Hydrogen Fuel Cell Technology
Successful and highly adaptable, hydrogen fuel cell technology works on the most abundant gas in the universe and can be free from emissions so why hasn’t the entire world been taken over by fuel cells?..
Fuel cells have been with us since 1839, the initial being produced by Sir William Grove, only thirty nine years following the battery invention by Alessandro Volto.
But research and development into hydrogen fuel cell technology didn’t really get going until the 1960’s when NASA’s space program included the development of fuel cells.
The first showings for automobiles and fixed applications occurred in the 1990’s and 2000’s, making hydrogen fuel cells a comparatively young science.
Up to now, hydrogen fuel cells have flourished in specific areas, for example space stations and satellites, factory fork lifts and power back ups for important facilities such as banks and data centers.
The price tag on hydrogen production, the problems with storage and the cost of fuel cells have been the main hurdles to overcome. Along with the need to increase the purity of the fuel.
Hydrogen Fuel Cell Cost
Cost is definitely the key obstacle to the wider commercialization of hydrogen fuel cells. Platinum, a very costly and difficult to find metal is required by the vast majority of PEM fuel cells.
However, the quantity of platinum they considerably require has fallen, and ongoing R&D initiatives are seeking to increase decrease the amount required, or avoid it entirely.
Other styles of fuel cells do not require platinum or other expensive catalysts.
Nearly three quarters of matter found in the universe contains Hydrogen. However as a gas, which is it’s natural state, it does not exist on this planet.
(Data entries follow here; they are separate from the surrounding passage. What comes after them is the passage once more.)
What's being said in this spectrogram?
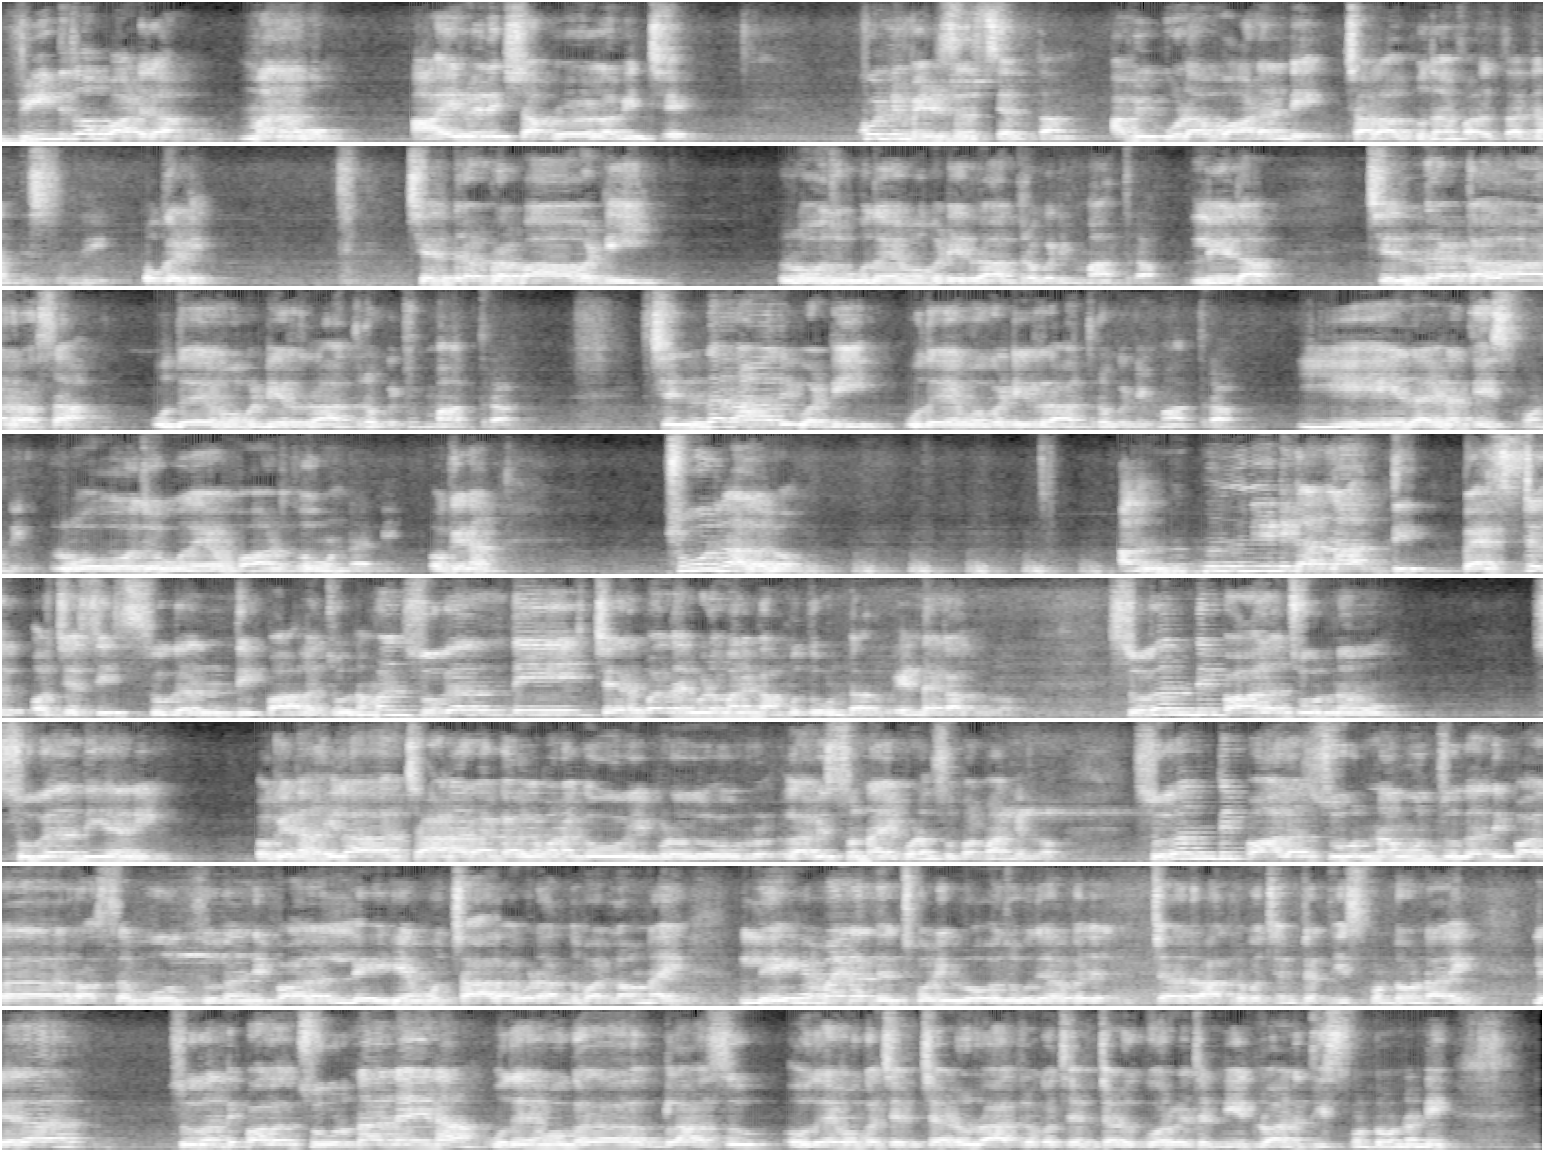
వీటితో పాటుగా మనము ఆయుర్వేదిక్ షాప్లలో లభించే కొన్ని మెడిసిన్స్ చెప్తాను. అవి కూడా వాడండి చాలా అద్భుతమైన ఫలితాన్ని అందిస్తుంది. ఒకటి చంద్రప్రభావటి రోజు ఉదయం ఒకటి రాత్రి ఒకటి మాత్రం. లేదా చంద్రకళా రస ఉదయం ఒకటి రాత్రి ఒకటి మాత్రం. చందనాది వటి ఉదయం ఒకటి రాత్రి ఒకటి మాత్రం. ఏదైనా తీసుకోండి. రోజు ఉదయం వాడుతూ ఉండండి. ఓకేనా? చూర్ణాలలో అన్నిటికన్నా ది బెస్ట్ వచ్చేసి సుగంధి పాల చూర్ణం. మన సుగంధి చెరపతి అని కూడా మనకు అమ్ముతూ ఉంటారు ఎండాకాలంలో. సుగంధి పాల చూర్ణము సుగంధి అని ఓకేనా? ఇలా చాలా రకాలుగా మనకు ఇప్పుడు లభిస్తున్నాయి కూడా సూపర్ మార్కెట్లో సుగంధి పాల చూర్ణము సుగంధి పాల రసము సుగంధి పాల లేహ్యము చాలా కూడా అందుబాటులో ఉన్నాయి. లేహ్యమైనా తెచ్చుకొని రోజు ఉదయం ఒక చెంచా రాత్రి ఒక చెంచా తీసుకుంటూ ఉండాలి. లేదా సుగంధి పాల చూర్ణాన్ని అయినా ఉదయం ఒక గ్లాసు ఉదయం ఒక చెంచాడు రాత్రి ఒక చెంచాడు గోరువెచ్చని నీటిలో అని తీసుకుంటూ ఉండండి.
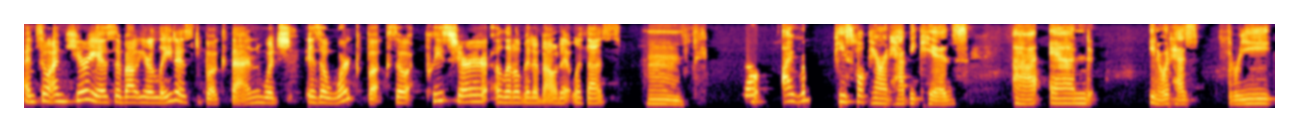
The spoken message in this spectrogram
and so I'm curious about your latest book then, which is a workbook. So please share a little bit about it with us. Hmm. So I wrote Peaceful Parent Happy Kids. Uh, and, you know, it has three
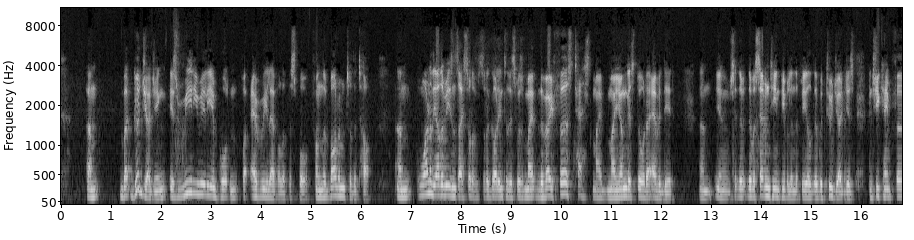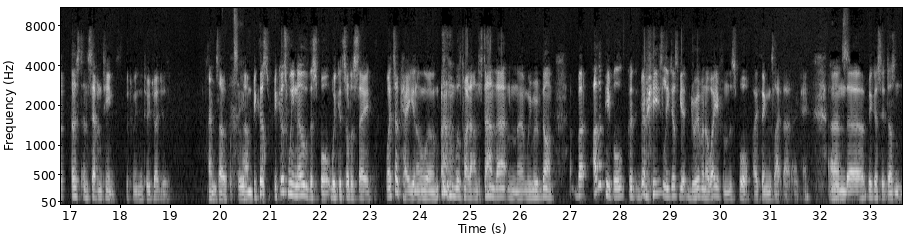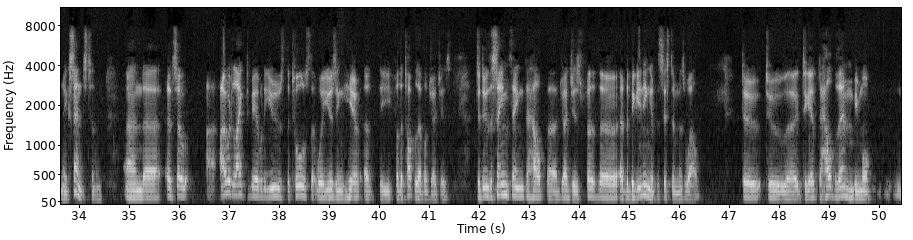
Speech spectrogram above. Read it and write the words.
Um, but good judging is really, really important for every level of the sport, from the bottom to the top. Um, one of the other reasons I sort of sort of got into this was my, the very first test my, my youngest daughter ever did. Um, you know, there, there, were 17 people in the field. There were two judges, and she came first and 17th between the two judges. And so, um, because because we know the sport, we could sort of say, well, it's okay, you know, uh, we'll try to understand that, and uh, we moved on. But other people could very easily just get driven away from the sport by things like that, okay, and uh, because it doesn't make sense to them, and uh, and so uh, I would like to be able to use the tools that we're using here at the for the top level judges to do the same thing to help uh, judges further at the beginning of the system as well, to to to get to help them be more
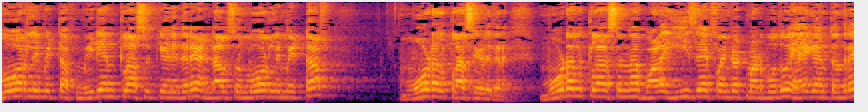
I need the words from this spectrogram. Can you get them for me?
lower limit of medium class ಕೇಳಿದರೆ and also lower limit of modal class ಹೇಳಿದ್ದಾರೆ ಮೋಡಲ್ ಕ್ಲಾಸ್ ಅನ್ನ ಬಹಳ ಈಸಿಯಾಗಿ ಫೈಂಡ್ ಔಟ್ ಮಾಡಬಹುದು ಹೇಗೆ ಅಂತಂದ್ರೆ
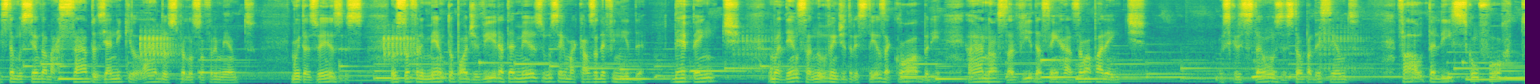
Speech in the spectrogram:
estamos sendo amassados e aniquilados pelo sofrimento. Muitas vezes, o sofrimento pode vir até mesmo sem uma causa definida. De repente, uma densa nuvem de tristeza cobre a nossa vida sem razão aparente. Os cristãos estão padecendo. Falta-lhes conforto,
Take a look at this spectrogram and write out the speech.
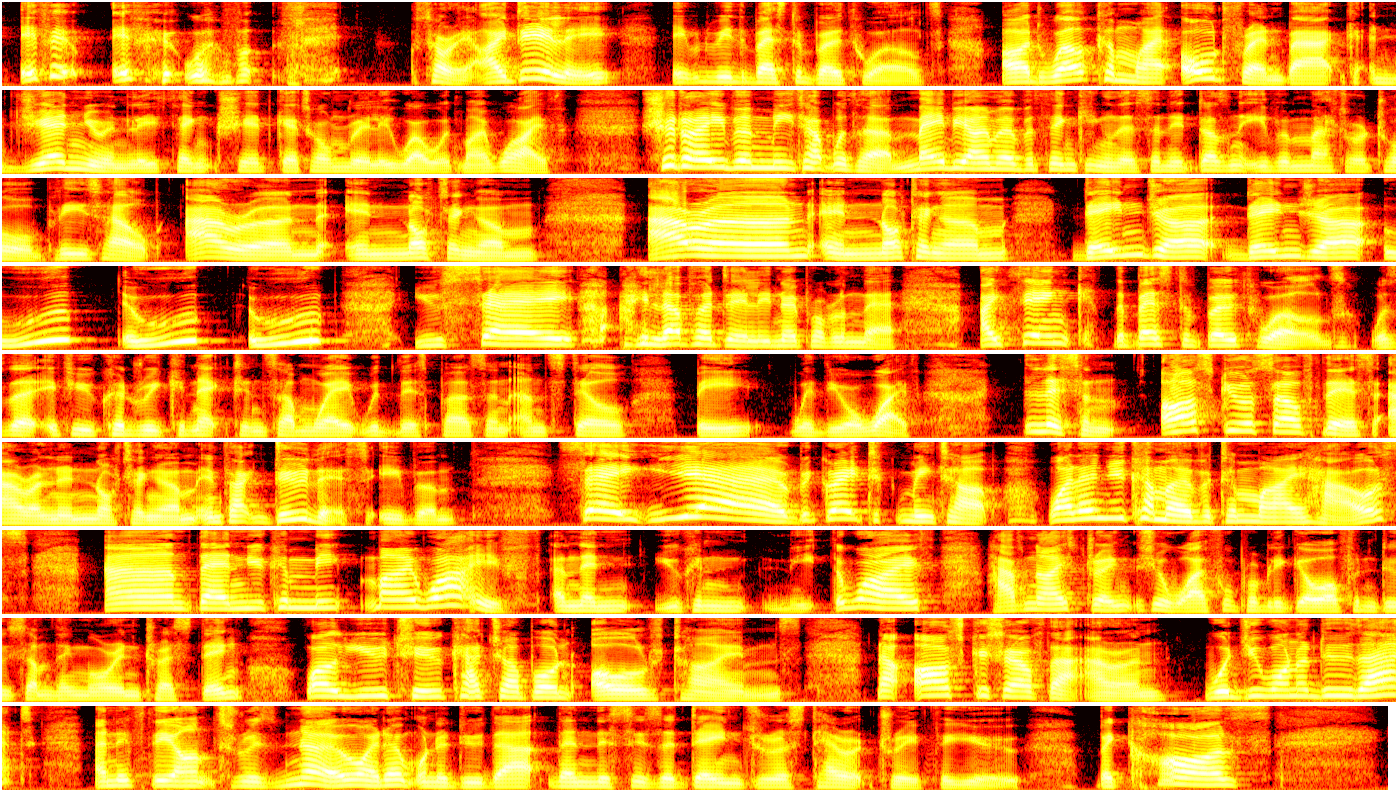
If it if it were sorry, ideally it would be the best of both worlds. I'd welcome my old friend back and genuinely think she'd get on really well with my wife. Should I even meet up with her? Maybe I'm overthinking this and it doesn't even matter at all. Please help. Aaron in Nottingham. Aaron in Nottingham. Danger, danger. Oop, oop, oop. You say, I love her dearly, no problem there. I think the best of both worlds was that if you could reconnect in some way with this person and still be with your wife. Listen, ask yourself this, Aaron in Nottingham. In fact, do this even. Say, yeah, it'd be great to meet up. Why don't you come over to my house and then you can meet my wife? And then you can meet the wife, have nice drinks. Your wife will probably go off and do something more interesting while you two catch up on old times. Now, ask yourself that, Aaron. Would you want to do that? And if the answer is no, I don't want to do that, then this is a dangerous territory for you because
It has to be produced from chemical substances such as water or hydrocarbons. This technique requires a lot of energy that can be supplied by renewable green energy sources.
The least expensive method is to extract hydrogen from hydrocarbons. the procedure produces greenhouse gases and hazardous air pollution but significantly less than would be emitted by hydrocarbon burning.
America presently produces about 3 billion cubic ft of hydrogen each day. This is the amount needed for about forty million electric vehicles powered by fuel cells.
As hydrogen is the lightest of all elements it is not easy to store. It has to be heavily pressurized
and contained in gas cylinders. Saving it as a liquid requires compression and getting the temperature down to minus 250 degrees centigrade.
Another method is to use a catalyst on stored hydrocarbons or alcohols and capture the hydrogen produced. This method produces some pollution, but significantly less than a combustion engine.
Purity Of Hydrogen Fuel
Hydrogen fuel cells ideally need to operate using an impurity free fuel. Combustion engines are usually more tolerant to contaminants, and with battery power there is no fuel at all.
Two more big difficulties are social acceptance and financial issues rather than the hydrogen fuel cell technology itself.
Insufficient Fueling Facilities
This a catch 22 situation. Companies don’t want to spend money on fuel stations for vehicles until the automobile manufacturers produce the vehicles.
On the other hand automobile manufacturers won’t produce the vehicles until there is a reasonable network of fueling stations around the country.
Furthermore, hydrogen has to compete with a pre-existing fuel infrastructure (gasoline) set up at enormous cost by the transportation industry sector.
However this issue can be resolved as the current gasoline infrastructure didn’t happen all at once. Neither did charging points for electric vehicles.
The first mass produced electric vehicle powered by fuel cells was produced in 2014 by Hyundai. In America in Oct 2015 Toyota Mirai Fuel Cell Electric Vehicles were being sold.
State authorities and vehicle manufacturers are taking actions to help ensure that a hydrogen fueling network will be established.
The state of California along with allies in Honda and Toyota are at the forefront with fity fueling stations planned to be in place by the end of 2016.
Air Liquide and Toyota are working together to produce a hydrogen system in the North East. And the folk at the Dept. of Energy, in particular at http://h2usa.org are attempting to develop one nationally.
Concerns With Using Hydrogen
For most people, as soon as you mention hydrogen, they think of Hiroshama or the Hindenberg disaster.
Yet hydrogen is a lot less intimidating than it appears to be. It is not toxic, is colorless, has no smell and is safe to inhale to a degree.
As all fuels are flammable then so is hydrogen. However in one respect it is safer than gasoline because it disperses quickly as it is lighter than air.
In America, hydrogen is regularly piped through hundreds of miles of pipe lines without any untoward events taking place.
And more than seventy million gallons of liquid hydrogen are transported safely each year.
In fact in the U.S. it has been made, stored, and shipped in a safe manner for over 50 years.
Conquering this black cloud hanging over hydrogen should not be impossible.